A common method of attachment for classic car body panels is the spot welded flange, unfortunately most people don’t possess a spot welder as these are quite expensive and less versatile than the more common MIG welder.
In this case the best option is to plug weld.
Plug welding is fairly easy but requires more prep than a spot weld would, and generally takes a lot longer, but will suffice if a MIG or TIG is all you have.
The first step is to prep both panels for welding, cleaning off all remaining paint, dirt etc.
Secondly a hole must be drilled in one of the panels, I typically use an 8mm hole, or 10mm depending on the flange width. Holes are typically spaced about 25-30mm apart, or what ever suits the panel you are working on. A thicker sheet will typically require a large hole.

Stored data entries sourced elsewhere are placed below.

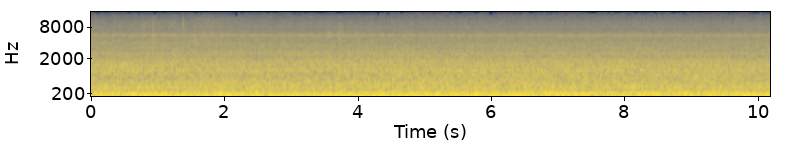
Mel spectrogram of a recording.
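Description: Car engine idling, a steady low rumble, with a faint steady high-pitched whine above it.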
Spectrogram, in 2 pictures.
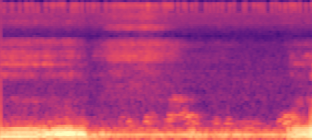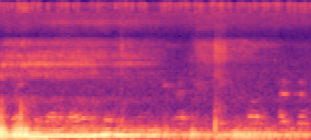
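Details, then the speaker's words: Loud snoring from a dog sleeping on its pillow: low, rumbling snorts and rattling breaths, with quiet talk in the background. "I'm loving you on your little pillow. How cute are you? Snoring away."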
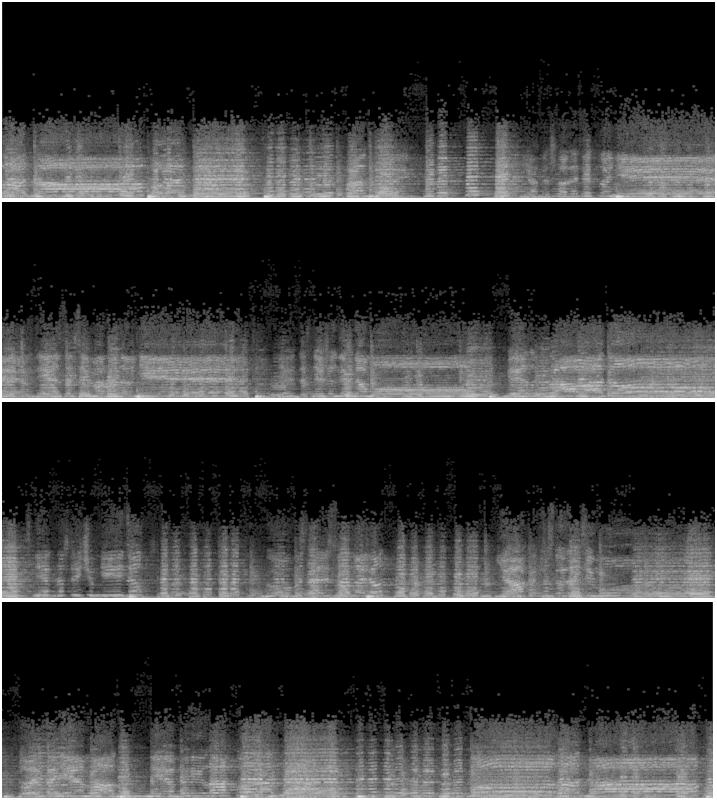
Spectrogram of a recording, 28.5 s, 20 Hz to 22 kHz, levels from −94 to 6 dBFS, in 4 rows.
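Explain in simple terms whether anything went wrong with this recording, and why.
Nothing went wrong here.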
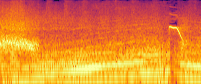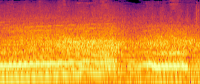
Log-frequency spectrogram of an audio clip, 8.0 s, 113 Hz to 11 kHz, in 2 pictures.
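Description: Two V8 cars, a Chrysler 300C SRT8 and a 2004 Mustang Cobra, accelerating hard from a standing start in a drag race. The engine note climbs through first gear, drops at a gear change about three and a half seconds in, climbs again, and drops at a second shift near seven seconds.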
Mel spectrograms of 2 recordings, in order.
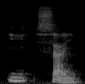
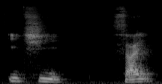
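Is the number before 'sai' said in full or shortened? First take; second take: shortened; full. First: The number is shortened and runs into 'sai'. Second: The number is said in full as 'ichi'. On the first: The speaker calls it right. "on va dire i sai" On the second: The speaker calls it wrong. "on va pas dire ichi sai"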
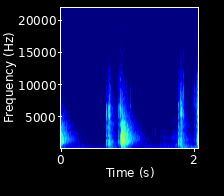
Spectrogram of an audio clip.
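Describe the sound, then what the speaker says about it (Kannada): Knife chopping onions on a cutting board in a home kitchen: three sharp, separate cuts, clear and close, with quiet pauses between them. "ಬೇಗ ಈರುಳ್ಳಿ ಹೆಚ್ಕೊಂಡು ಬಿಡ್ತೀನಿ."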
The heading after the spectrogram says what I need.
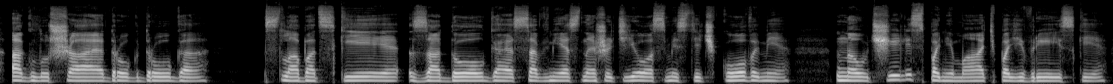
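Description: A woman narrates an audiobook in a low, smooth voice, reading slowly with a calm, measured delivery. Her pitch stays even and flat throughout. The studio recording is dry and close, with no room sound. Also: no room sound. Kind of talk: scripted narration.

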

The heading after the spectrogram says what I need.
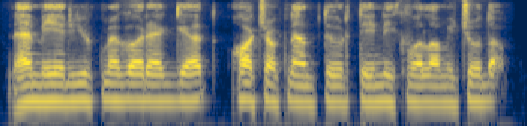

Spot welded panels are notorious for rusting, the reason for this is quite obvious: water gets into the seam due to capillary action and can’t dry out again, leaving no option but to rust from the inside out. Therefore it is always worth considering putting ‘weld-thru’ primer on the flanges to be welded together to help protect the metal within the joint. Although I always clean the paint off the area to actually be welded so it does not interfere with the weld.
Before welding the panels must be clamped together tightly as the plug weld, unlike a spot weld, does not push the panels together. Clamping can be achieved in a manner of ways, my favourite being self tapping screws, mole grips or a plug welding clamp. The tighter the panels are together the better and often a mixture of clamping methods will be used at once.
Next, the step where the magic happens: actually welding the panel. Typically one would use a setting that would be adequate for welding a single sheet 1.5x the thickness of the two sheets to be joined. I normally start pointing the MIG torch directly into the centre of the circle onto the back sheet and keeping the torch here until the hole is almost full of weld (thus ensuring correct penetration onto the back sheet), then move around the outside in a circular motion to join the pool to the front sheet.
If all has gone well you should not be able to see the hole anymore and there should be evidence of suitable penetration on the back sheet. If not, try again with a higher current setting.
The next step, if the weld is good, is to flat back the area, paint and seal. The best option regarding flatting back plug welds, or any weld for that matter, is the flap-disk. These magical items are a godsend when it comes to body repairs and allow virtually invisible welds. Typically for flatting back welds I use either a 60-grit or 80-grit flap disk.
Next the seam should be painted and sealed. People’s opinions differ regarding the order of things here but I prefer first applying a high zinc content primer to the bare metal to help keep corrosion at bay, and then applying a good brushable seam sealer to the joint to help keep moisture out, and covering the whole lot with whatever top coat you require.
At this stage, if all has gone well you should have a nice repair almost indistinguishable from the original that will hopefully last for years!
Some pictures borrowed from: http://www.mig-welding.co.uk/plug-weld.htm
More Pics to follow…
If you haven’t already, why not check out my How-To for Butt Welding thin sheet, you can find it Here.